Stored items from a collection:
*** Begin section ***

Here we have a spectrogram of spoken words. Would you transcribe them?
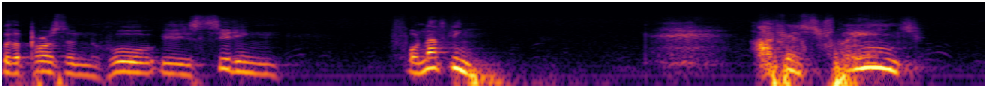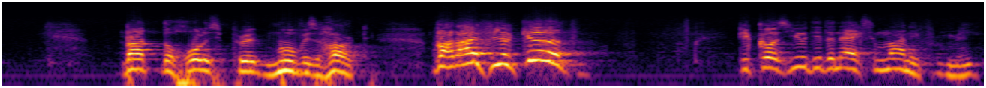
with a person who is sitting for nothing. I feel strange. But the Holy Spirit moved his heart. But I feel good because you didn't ask money from me.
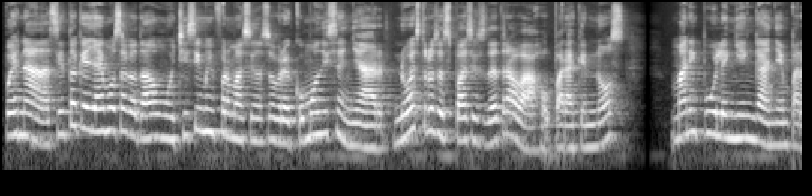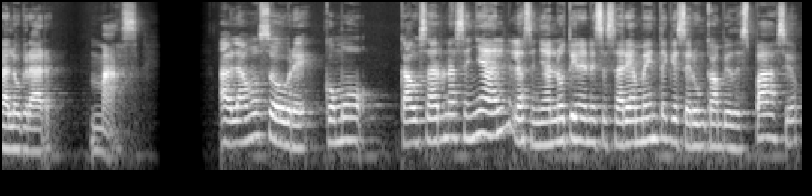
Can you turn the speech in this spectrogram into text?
Pues nada, siento que ya hemos agotado muchísima información sobre cómo diseñar nuestros espacios de trabajo para que nos manipulen y engañen para lograr más. Hablamos sobre cómo causar una señal. La señal no tiene necesariamente que ser un cambio de espacio,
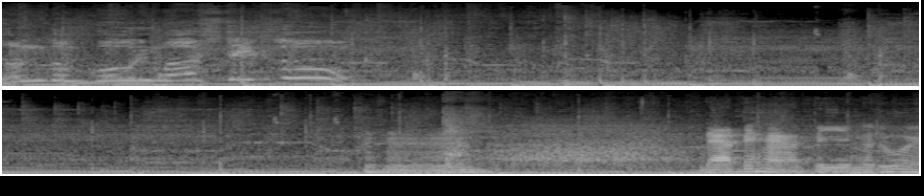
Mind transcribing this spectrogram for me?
どんどんボール回していくぞ แดดไปหาตีนแล้วด้วย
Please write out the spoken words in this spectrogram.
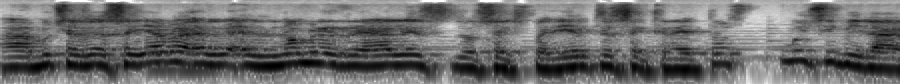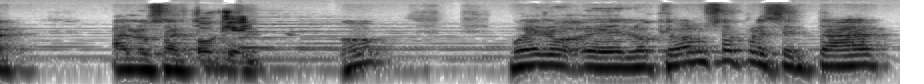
Ah, muchas gracias. Se llama, el, el nombre real es Los Expedientes Secretos, muy similar a los archivos. ¿no? Bueno, eh, lo que vamos a presentar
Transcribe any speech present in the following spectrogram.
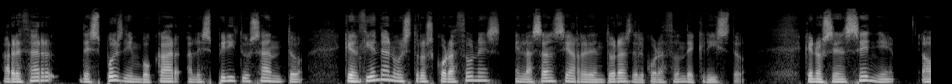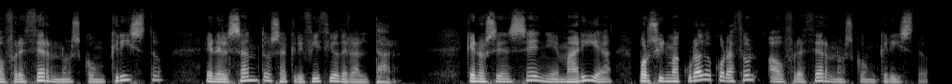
a rezar después de invocar al Espíritu Santo que encienda nuestros corazones en las ansias redentoras del corazón de Cristo, que nos enseñe a ofrecernos con Cristo en el santo sacrificio del altar, que nos enseñe María por su inmaculado corazón a ofrecernos con Cristo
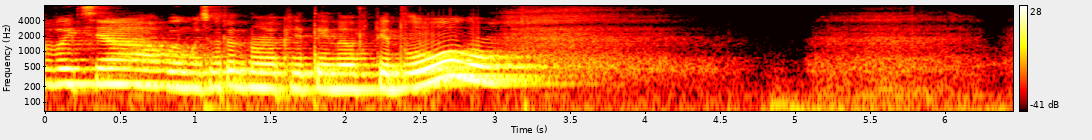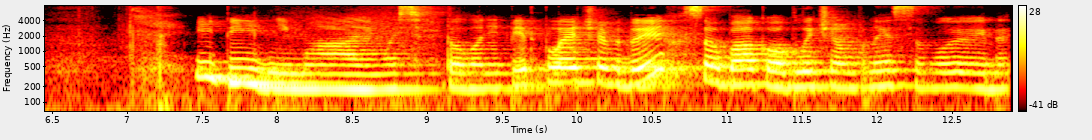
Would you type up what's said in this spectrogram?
Витягуємось грудною клітиною в підлогу. І піднімаємось. Долоні під плечі вдих, собаку обличчям вниз видих.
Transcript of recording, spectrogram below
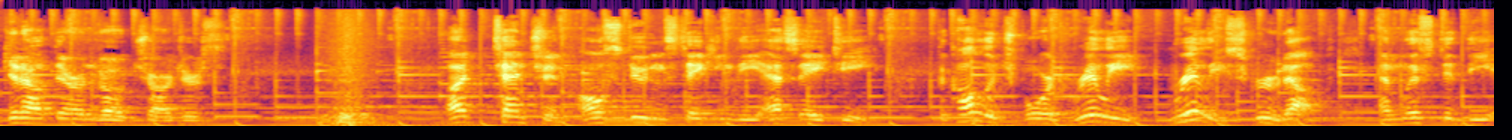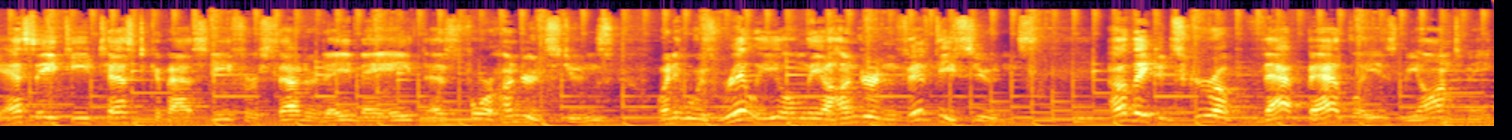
Get out there and vote, Chargers. Attention, all students taking the SAT. The College Board really, really screwed up and listed the SAT test capacity for Saturday, May 8th as 400 students when it was really only 150 students. How they could screw up that badly is beyond me,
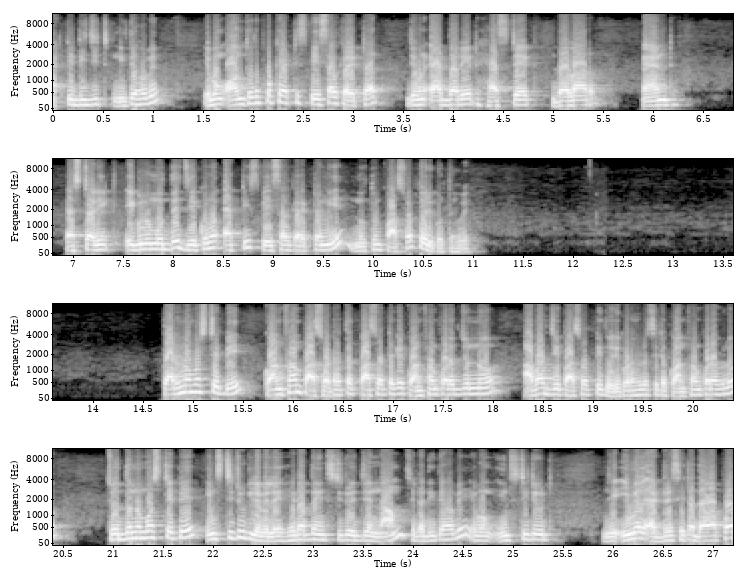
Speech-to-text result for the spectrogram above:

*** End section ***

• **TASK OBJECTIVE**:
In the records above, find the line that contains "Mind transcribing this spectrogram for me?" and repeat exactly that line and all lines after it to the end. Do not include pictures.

• **EXERCISE RESPONSE**:
Mind transcribing this spectrogram for me?
どんどんボール回していくぞ แดดไปหาตีนแล้วด้วย
Please write out the spoken words in this spectrogram.
Ah, muchas gracias. Se llama, el, el nombre real es Los Expedientes Secretos, muy similar a los archivos. ¿no? Bueno, eh, lo que vamos a presentar
Transcribe any speech present in the following spectrogram.
a rezar después de invocar al Espíritu Santo que encienda nuestros corazones en las ansias redentoras del corazón de Cristo, que nos enseñe a ofrecernos con Cristo en el santo sacrificio del altar, que nos enseñe María por su inmaculado corazón a ofrecernos con Cristo
Would you type up what's said in this spectrogram?
Витягуємось грудною клітиною в підлогу. І піднімаємось. Долоні під плечі вдих, собаку обличчям вниз видих.
Transcript of recording, spectrogram below
Get out there and vote, Chargers. Attention, all students taking the SAT. The College Board really, really screwed up and listed the SAT test capacity for Saturday, May 8th as 400 students when it was really only 150 students. How they could screw up that badly is beyond me,
Speech-to-text result for the spectrogram above:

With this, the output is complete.